§ Exercise instructions
The full text of the records below, minus any pictures, should be given back word for word.

§ Given data
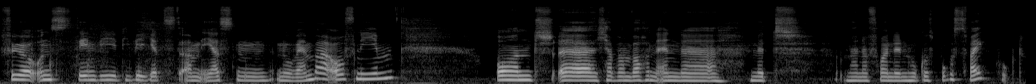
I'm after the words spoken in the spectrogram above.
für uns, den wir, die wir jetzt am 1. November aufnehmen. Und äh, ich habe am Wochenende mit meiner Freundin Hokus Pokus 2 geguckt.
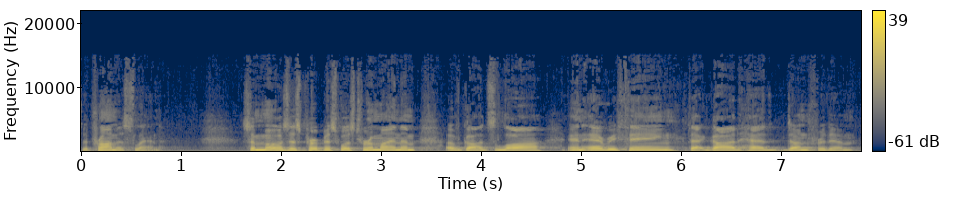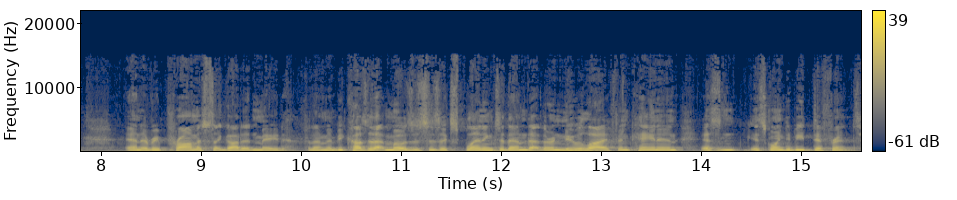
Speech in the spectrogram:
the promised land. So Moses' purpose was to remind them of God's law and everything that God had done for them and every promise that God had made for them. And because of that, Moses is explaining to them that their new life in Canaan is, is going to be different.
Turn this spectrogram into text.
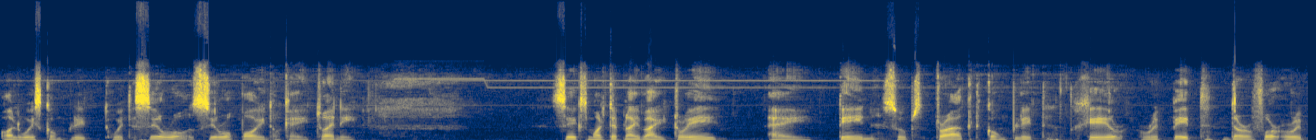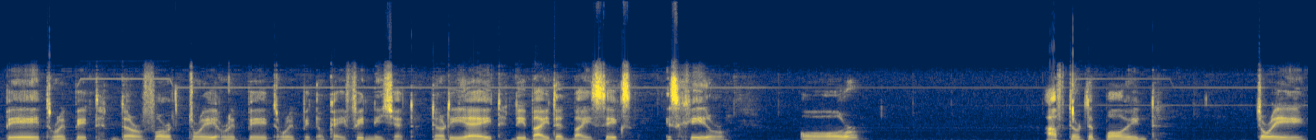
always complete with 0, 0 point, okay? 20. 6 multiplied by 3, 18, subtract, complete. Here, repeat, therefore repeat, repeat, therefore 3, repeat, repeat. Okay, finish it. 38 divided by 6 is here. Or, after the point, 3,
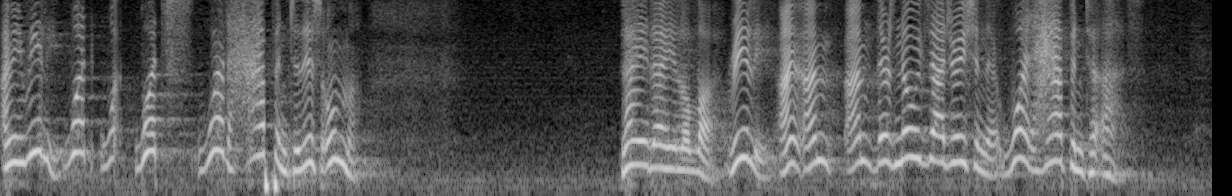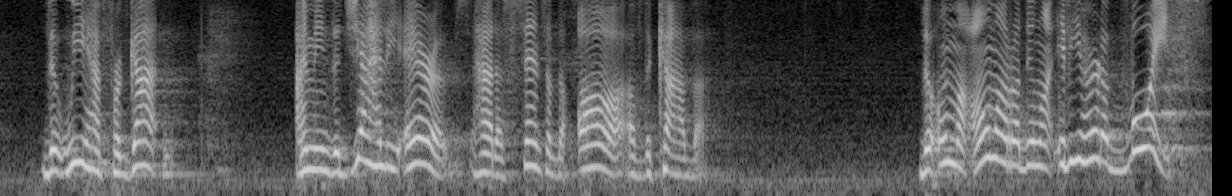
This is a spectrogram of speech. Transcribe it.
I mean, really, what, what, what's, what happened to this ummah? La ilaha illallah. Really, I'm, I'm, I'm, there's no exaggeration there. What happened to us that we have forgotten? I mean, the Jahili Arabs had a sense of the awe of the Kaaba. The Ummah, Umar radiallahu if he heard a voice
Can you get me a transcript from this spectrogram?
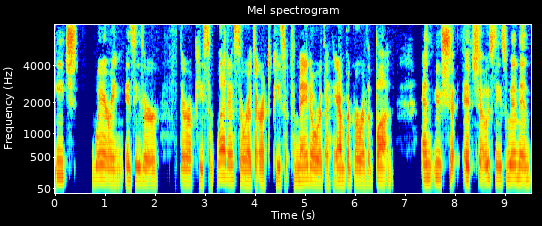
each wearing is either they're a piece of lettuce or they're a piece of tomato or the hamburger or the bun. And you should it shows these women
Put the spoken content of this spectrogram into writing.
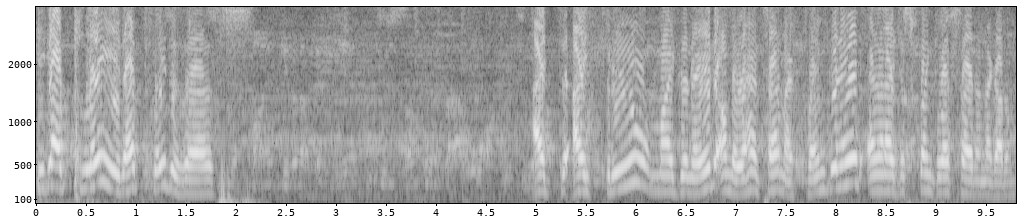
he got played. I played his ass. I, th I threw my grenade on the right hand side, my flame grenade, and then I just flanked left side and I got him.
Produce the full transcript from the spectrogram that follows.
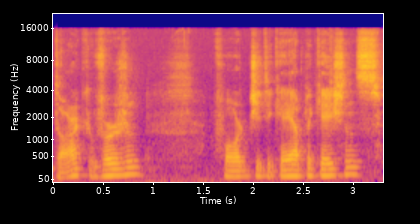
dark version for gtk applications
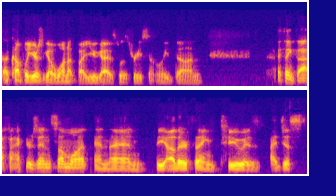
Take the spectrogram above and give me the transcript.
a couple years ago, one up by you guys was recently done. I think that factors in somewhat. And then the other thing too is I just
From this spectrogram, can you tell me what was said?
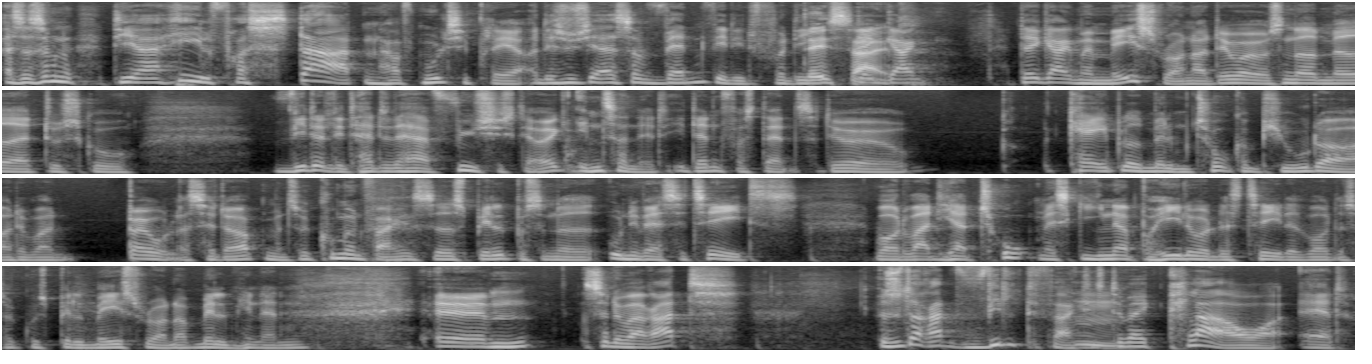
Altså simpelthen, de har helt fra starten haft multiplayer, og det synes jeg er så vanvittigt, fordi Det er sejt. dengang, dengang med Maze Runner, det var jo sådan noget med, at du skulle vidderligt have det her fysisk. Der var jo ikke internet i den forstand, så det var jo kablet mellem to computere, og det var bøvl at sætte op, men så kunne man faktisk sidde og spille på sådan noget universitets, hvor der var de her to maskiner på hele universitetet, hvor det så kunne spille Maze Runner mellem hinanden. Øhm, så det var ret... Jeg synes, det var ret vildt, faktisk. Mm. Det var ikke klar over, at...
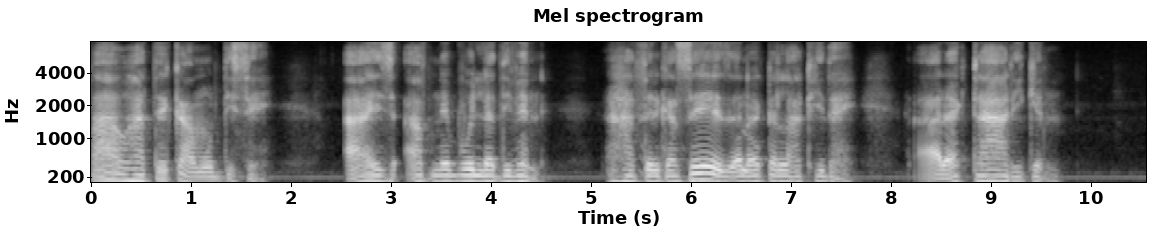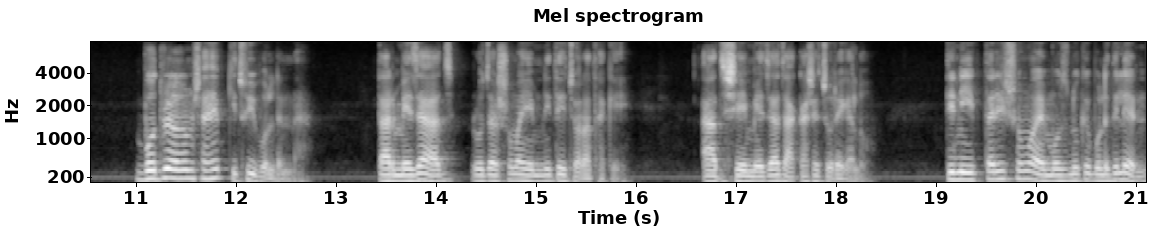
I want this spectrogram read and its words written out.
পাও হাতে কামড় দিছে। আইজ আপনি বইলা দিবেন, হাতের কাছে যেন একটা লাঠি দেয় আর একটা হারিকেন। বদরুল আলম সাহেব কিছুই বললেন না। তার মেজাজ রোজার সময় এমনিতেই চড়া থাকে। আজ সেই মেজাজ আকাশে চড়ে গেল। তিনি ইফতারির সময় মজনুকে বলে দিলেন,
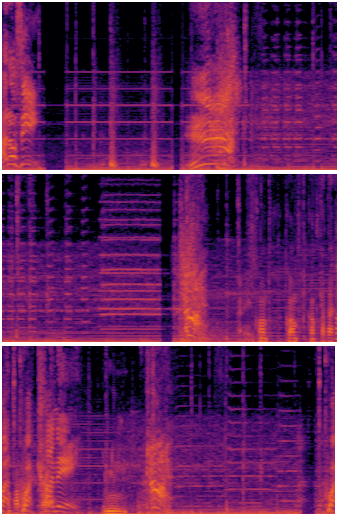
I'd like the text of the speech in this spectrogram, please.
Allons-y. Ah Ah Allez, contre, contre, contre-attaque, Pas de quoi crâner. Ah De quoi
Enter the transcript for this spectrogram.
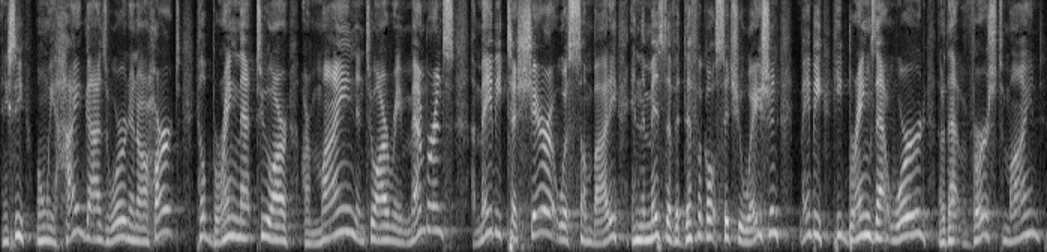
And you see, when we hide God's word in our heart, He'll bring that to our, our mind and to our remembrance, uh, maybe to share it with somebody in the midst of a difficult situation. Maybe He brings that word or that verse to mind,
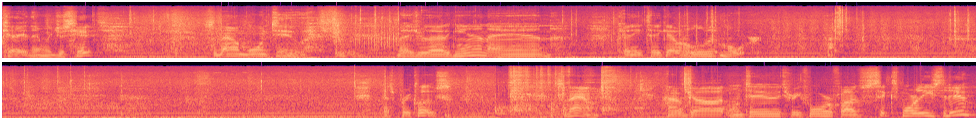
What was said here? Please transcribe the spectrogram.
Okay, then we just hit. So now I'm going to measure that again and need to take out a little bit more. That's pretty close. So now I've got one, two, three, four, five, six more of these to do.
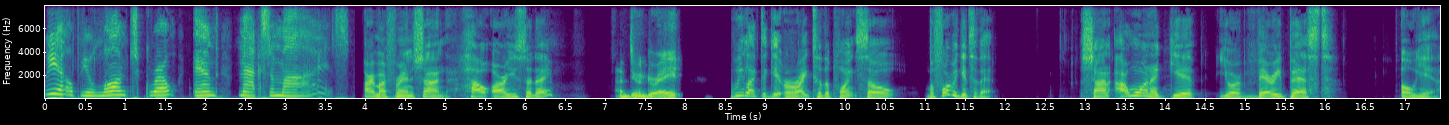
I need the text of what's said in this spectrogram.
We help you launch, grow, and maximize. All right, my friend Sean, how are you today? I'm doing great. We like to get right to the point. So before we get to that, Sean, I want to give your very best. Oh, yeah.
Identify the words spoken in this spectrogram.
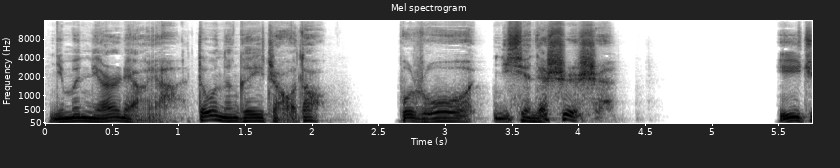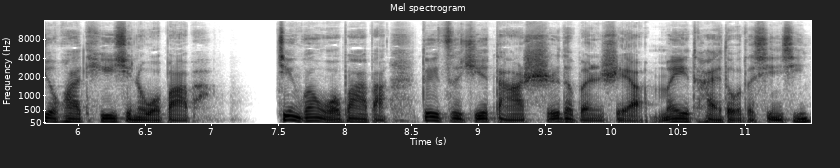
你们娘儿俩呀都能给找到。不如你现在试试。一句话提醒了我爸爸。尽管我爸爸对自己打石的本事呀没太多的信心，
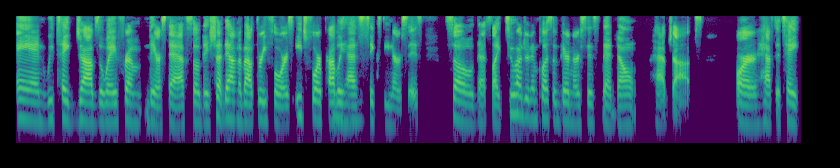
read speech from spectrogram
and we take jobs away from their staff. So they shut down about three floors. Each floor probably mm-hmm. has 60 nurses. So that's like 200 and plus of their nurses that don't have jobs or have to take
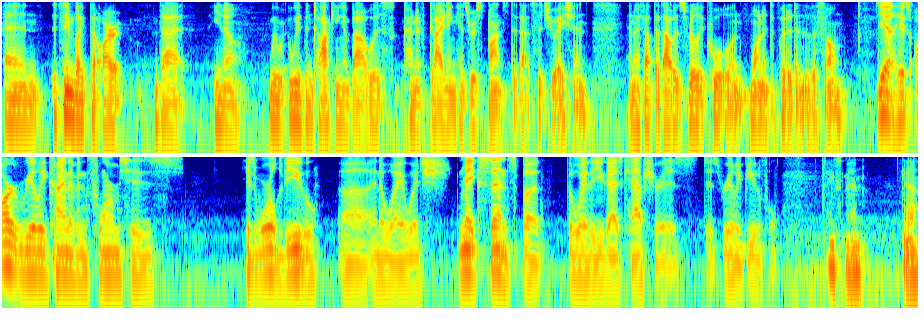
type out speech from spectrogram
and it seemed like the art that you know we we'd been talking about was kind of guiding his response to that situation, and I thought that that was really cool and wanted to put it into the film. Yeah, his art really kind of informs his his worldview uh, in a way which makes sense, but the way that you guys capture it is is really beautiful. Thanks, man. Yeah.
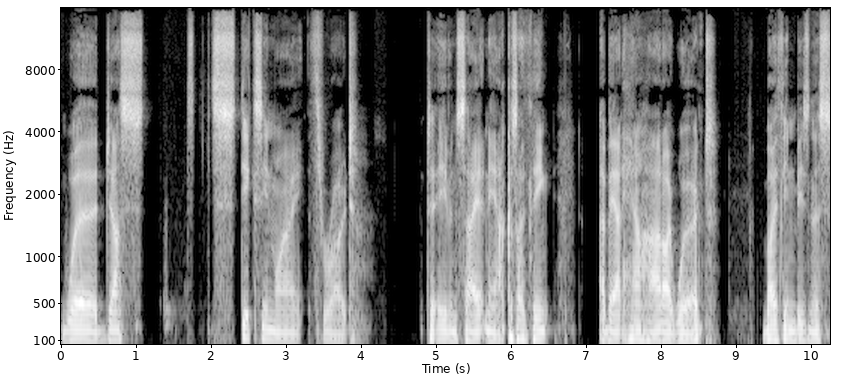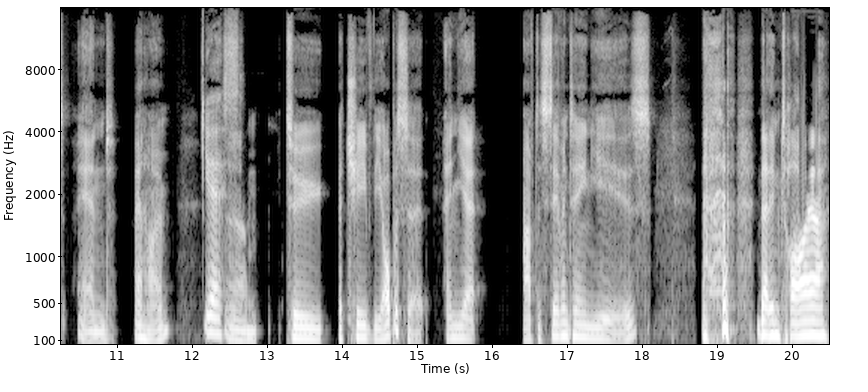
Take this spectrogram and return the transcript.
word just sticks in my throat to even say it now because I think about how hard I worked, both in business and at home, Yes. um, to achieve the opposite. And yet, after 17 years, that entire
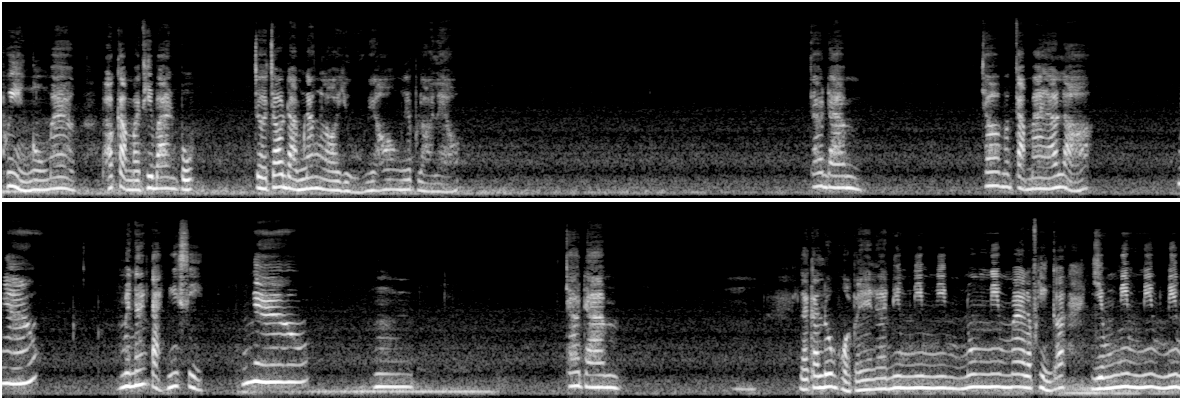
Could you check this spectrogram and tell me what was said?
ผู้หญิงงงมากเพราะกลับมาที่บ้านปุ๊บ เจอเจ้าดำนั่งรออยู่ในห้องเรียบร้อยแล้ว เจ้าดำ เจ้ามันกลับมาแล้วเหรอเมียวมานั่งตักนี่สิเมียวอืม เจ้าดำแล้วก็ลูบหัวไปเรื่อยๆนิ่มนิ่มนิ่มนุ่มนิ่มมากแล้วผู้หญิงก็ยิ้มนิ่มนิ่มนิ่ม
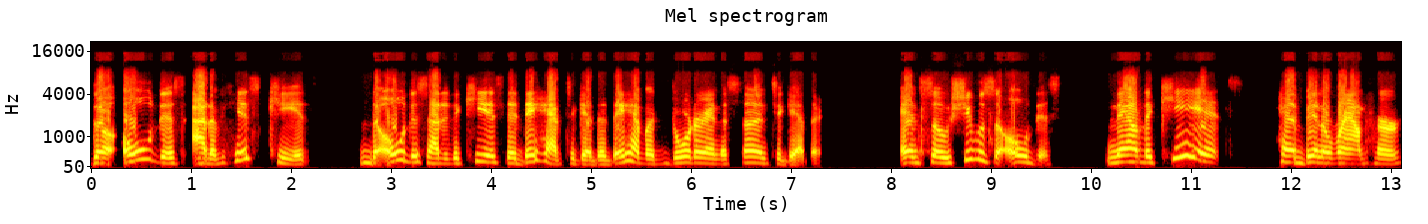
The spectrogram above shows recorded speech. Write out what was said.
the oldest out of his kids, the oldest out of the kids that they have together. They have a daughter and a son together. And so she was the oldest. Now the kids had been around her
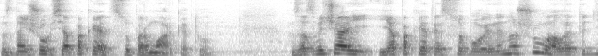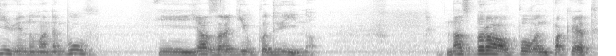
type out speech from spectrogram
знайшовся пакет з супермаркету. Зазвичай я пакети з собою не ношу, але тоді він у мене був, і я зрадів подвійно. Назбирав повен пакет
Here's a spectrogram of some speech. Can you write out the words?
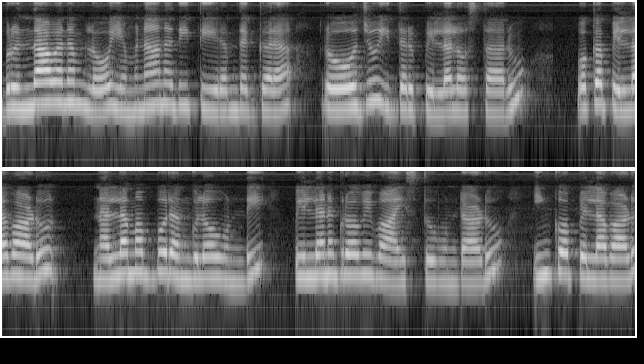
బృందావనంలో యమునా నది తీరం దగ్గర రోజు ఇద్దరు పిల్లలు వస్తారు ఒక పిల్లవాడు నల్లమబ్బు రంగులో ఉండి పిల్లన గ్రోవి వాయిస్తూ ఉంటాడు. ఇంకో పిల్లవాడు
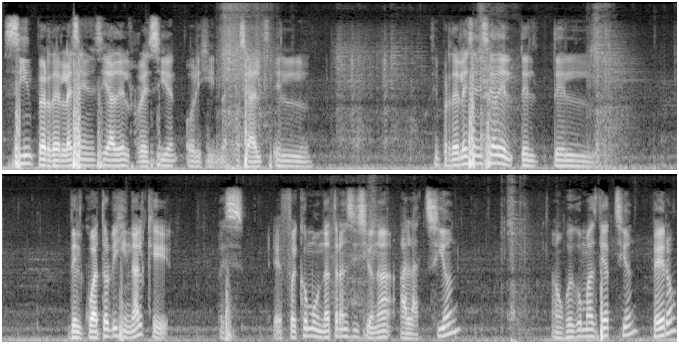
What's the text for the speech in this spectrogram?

§ Solution for this task
I'm after the words spoken in the spectrogram above.
für uns, den wir, die wir jetzt am 1. November aufnehmen. Und äh, ich habe am Wochenende mit meiner Freundin Hokus Pokus 2 geguckt.
Speech in the spectrogram:
the promised land. So Moses' purpose was to remind them of God's law and everything that God had done for them and every promise that God had made for them. And because of that, Moses is explaining to them that their new life in Canaan is, is going to be different.
Turn this spectrogram into text.
always complete with 0, 0 point, okay? 20. 6 multiplied by 3, 18, subtract, complete. Here, repeat, therefore repeat, repeat, therefore 3, repeat, repeat. Okay, finish it. 38 divided by 6 is here. Or, after the point, 3,
This is a spectrogram of speech. Transcribe it.
I mean, really, what, what, what's, what happened to this ummah? La ilaha illallah. Really, I'm, I'm, I'm, there's no exaggeration there. What happened to us that we have forgotten? I mean, the Jahili Arabs had a sense of the awe of the Kaaba. The Ummah, Umar radiallahu if he heard a voice
Can you get me a transcript from this spectrogram?
each wearing is either they're a piece of lettuce or they're a piece of tomato or the hamburger or the bun. And you should it shows these women
Put the spoken content of this spectrogram into writing.
he got played. I played his ass. I, th I threw my grenade on the right hand side, my flame grenade, and then I just flanked left side and I got him.
Produce the full transcript from the spectrogram that follows.
dark version for gtk applications
Take the spectrogram above and give me the transcript.
a couple years ago, one up by you guys was recently done. I think that factors in somewhat. And then the other thing too is I just
From this spectrogram, can you tell me what was said?
Altså simpelthen, de har helt fra starten haft multiplayer, og det synes jeg er så vanvittigt, fordi Det er sejt. dengang, dengang med Maze Runner, det var jo sådan noget med, at du skulle vidderligt have det her fysisk. Der var jo ikke internet i den forstand, så det var jo kablet mellem to computere, og det var bøvl at sætte op, men så kunne man faktisk sidde og spille på sådan noget universitets, hvor der var de her to maskiner på hele universitetet, hvor det så kunne spille Maze Runner mellem hinanden. Øhm, så det var ret... Jeg synes, det var ret vildt, faktisk. Mm. Det var ikke klar over, at...
I want this spectrogram read and its words written out.
পাও হাতে কামড় দিছে। আইজ আপনি বইলা দিবেন, হাতের কাছে যেন একটা লাঠি দেয় আর একটা হারিকেন। বদরুল আলম সাহেব কিছুই বললেন না। তার মেজাজ রোজার সময় এমনিতেই চড়া থাকে। আজ সেই মেজাজ আকাশে চড়ে গেল। তিনি ইফতারির সময় মজনুকে বলে দিলেন,
I'd like the text of the speech in this spectrogram, please.
Allons-y. Ah Ah Allez, contre, contre, contre-attaque, Pas de quoi crâner. Ah De quoi
Enter the transcript for this spectrogram.
And you see, when we hide God's word in our heart, He'll bring that to our, our mind and to our remembrance, uh, maybe to share it with somebody in the midst of a difficult situation. Maybe He brings that word or that verse to mind,
What was said here? Please transcribe the spectrogram.
Okay, then we just hit. So now I'm going to measure that again and need to take out a little bit more. That's pretty close. So now I've got one, two, three, four, five, six more of these to do.
I need the text of what's said in this spectrogram.
We help you launch, grow, and maximize. All right, my friend Sean, how are you today? I'm doing great. We like to get right to the point. So before we get to that, Sean, I want to give your very best. Oh, yeah.
Identify the words spoken in this spectrogram.
你们娘儿俩呀都能给找到。不如你现在试试。一句话提醒了我爸爸。尽管我爸爸对自己打石的本事呀没太多的信心，
read speech from spectrogram
and we take jobs away from their staff. So they shut down about three floors. Each floor probably mm-hmm. has 60 nurses. So that's like 200 and plus of their nurses that don't have jobs or have to take
type out speech from spectrogram
and it seemed like the art that you know we we'd been talking about was kind of guiding his response to that situation, and I thought that that was really cool and wanted to put it into the film. Yeah, his art really kind of informs his his worldview uh, in a way which makes sense, but the way that you guys capture it is is really beautiful. Thanks, man. Yeah.
Take this spectrogram and return the transcript.
word just sticks in my throat to even say it now because I think about how hard I worked, both in business and at home, Yes. um, to achieve the opposite. And yet, after 17 years, that entire
Could you check this spectrogram and tell me what was said?
ผู้หญิงงงมากเพราะกลับมาที่บ้านปุ๊บ เจอเจ้าดำนั่งรออยู่ในห้องเรียบร้อยแล้ว เจ้าดำ เจ้ามันกลับมาแล้วเหรอเมียวมานั่งตักนี่สิเมียวอืม เจ้าดำแล้วก็ลูบหัวไปเรื่อยๆนิ่มนิ่มนิ่มนุ่มนิ่มมากแล้วผู้หญิงก็ยิ้มนิ่มนิ่มนิ่ม
The spectrogram above shows recorded speech. Write out what was said.
the oldest out of his kids, the oldest out of the kids that they have together. They have a daughter and a son together. And so she was the oldest. Now the kids had been around her
type out speech from spectrogram
знайшовся пакет з супермаркету. Зазвичай я пакети з собою не ношу, але тоді він у мене був, і я зрадів подвійно. Назбирав повен пакет
Here's a spectrogram of some speech. Can you write out the words?
బృందావనంలో యమునా నది తీరం దగ్గర రోజు ఇద్దరు పిల్లలు వస్తారు ఒక పిల్లవాడు నల్లమబ్బు రంగులో ఉండి పిల్లన గ్రోవి వాయిస్తూ ఉంటాడు. ఇంకో పిల్లవాడు
What's the text for the speech in this spectrogram?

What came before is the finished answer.